The Outpost reviewed the emails and will report on them in more depth soon. They date from November 2017 through November 2021, and while several of the accusations Paz Dominguez made at the March 1 Board of Supervisors meeting are also made in her emails, there doesn’t appear, on first reading, to be much in the way of proof documenting “confirmed cases” of fraud or forgery, which were among her March 1 allegations.

We emailed Paz Dominguez this morning asking for any additional documentation she may have to support the allegation that the County Administrative Office forged an actuarial report. (There is a “Pension Analysis” report reproduced in the emails, from September 2019, that says the information it contains was “reviewed by a credential actuary,” but it doesn’t claim to be an actuarial report.) We’ll report about any such documentation if and when we hear back.

As for the special meeting scheduled for March 21, Kathy Hayes sent an email yesterday morning to supervisors, department heads and a few staffers announcing that the meeting had been canceled. 

“The AC has not responded to numerous emails related to the Special Meeting she requested on Monday, March 21st,” Hayes wrote. “Therefore, I am cancelling the meeting and removing it from your calendars. Thank you.”

A few minutes later, Paz Dominguez replied-all, telling Hayes that she (Hayes) had only emailed “once to say that you scheduled the meeting but before I could confirm, you notified others it was happening. You emailed me a second time yesterday when I wasn’t available and I haven’t had a chance to respond. Now, you’re cancelling a meeting I didn’t even get a chance to confirm.”

She continued: “The BOS/CAO has scheduled several meetings about the A-C without the A-C in the past and I’m not sure why that can’t be done now given you all control the agendas. If you’ve already scheduled the meeting, then I think you should keep it. Or, at least, communicate that it was scheduled without A-C confirmation and is now being cancelled by BOS choice. I can make myself available if you leave it scheduled.”

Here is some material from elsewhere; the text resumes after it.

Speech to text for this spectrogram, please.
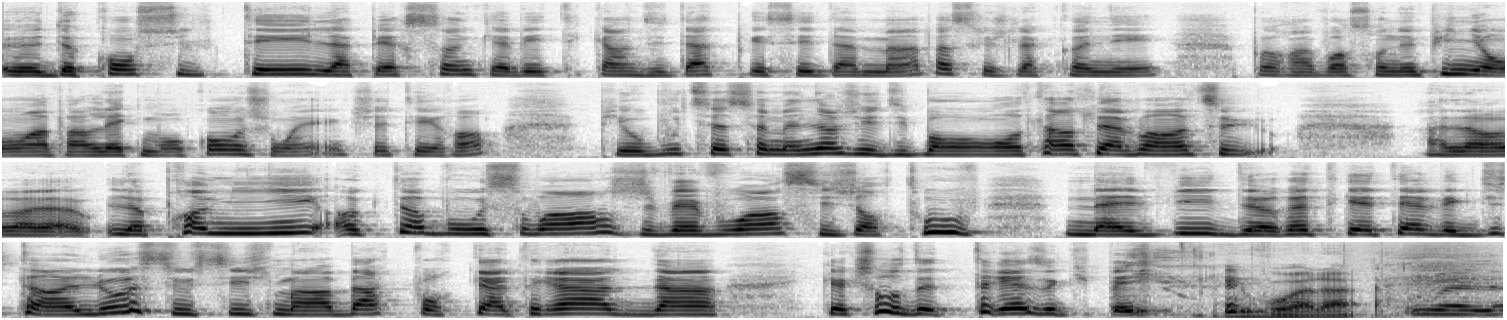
euh, de consulter la personne qui avait été candidate précédemment, parce que je la connais, pour avoir son opinion, en parler avec mon conjoint, etc. Puis, au bout de cette semaine-là, j'ai dit, bon, on tente l'aventure. Alors, euh, le 1er octobre au soir, je vais voir si je retrouve ma vie de retraité avec du temps lousse ou si je m'embarque pour quatre ans dans quelque chose de très occupé. Et voilà. voilà.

Reached by phone this morning, Hayes said the meeting had to be canceled because nobody initiated a meeting by uploading an item to the county’s electronic workflow module. The agenda management system requires departments to upload their items and documentation several days ahead of time for review by county counsel, the CAO and, if it’s related to county finances, the auditor-controller.

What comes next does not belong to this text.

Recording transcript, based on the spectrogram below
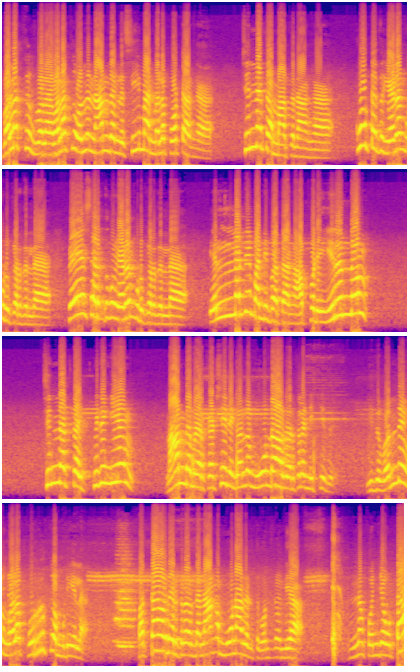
வழக்கு வழக்கு வந்து நாம் தமிழர் சீமான் மேலே போட்டாங்க. சின்னத்தை மாத்தினாங்க. கூட்டத்துக்கு இடம் கொடுக்கறது இல்ல பேசுறதுக்கும் இடம் கொடுக்கறது இல்ல எல்லாத்தையும் பண்ணி பார்த்தாங்க. அப்படி இருந்தும் சின்னத்தை பிடுங்கியும் நாம் தமிழர் கட்சி இன்னைக்கு வந்து மூன்றாவது இடத்துல நிக்குது. இது வந்து இவங்களால பொறுக்க முடியல. பத்தாவது இடத்துல இருந்த நாங்க மூணாவது இடத்துக்கு வந்துட்டோம் இல்லையா? இன்னும் கொஞ்சம் விட்டா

In this case, Hayes said, the onus was on the auditor-controller, “because that was a request out of a live board meeting. [Paz Dominguez] indicated to [the board] that she would bring that item with backup documentation to support some of the assertions. She agreed to do that, and that never happened.”

Cash hold

One other development from this week to report: On Tuesday night, Humboldt County Economic Development Director Scott Adair received an email from Veronica Champayne, a regional advisor with the California Employment Development Department.

She was notifying him that, because the county’s 2019/20 Single Audit has not yet been submitted to the state, our Local Workforce Development Area has been placed on a “cash hold,” restricting the county from drawing down federal grant funds that pass through the agency. The effective date was March 4.

Adair explained that this sanction prevents the county from seeking reimbursement for any expenditures stemming from programs funded through the federal Workforce Innovation and Opportunity Act (WIOA). In the long term, he added, it could impact the county’s ability to secure new grants.

Reached by phone Wednesday, Paz Dominguez said the overdue 2019/20 Single Audit is being completed by outside accounting firm CliftonLarsenAllen (CLA), and they’ve set a target completion date of March 31. 

As for the “cash hold” sanction, Paz Dominguez said, “I can’t speak to how this impacts us in the present because it’s not clear from the email whether this is funding that was expected last week, this week or next month. This is another example of the challenge of decentralization because the A-C Office does not see the grant claims Economic Development is submitting or know how often it is occurring.”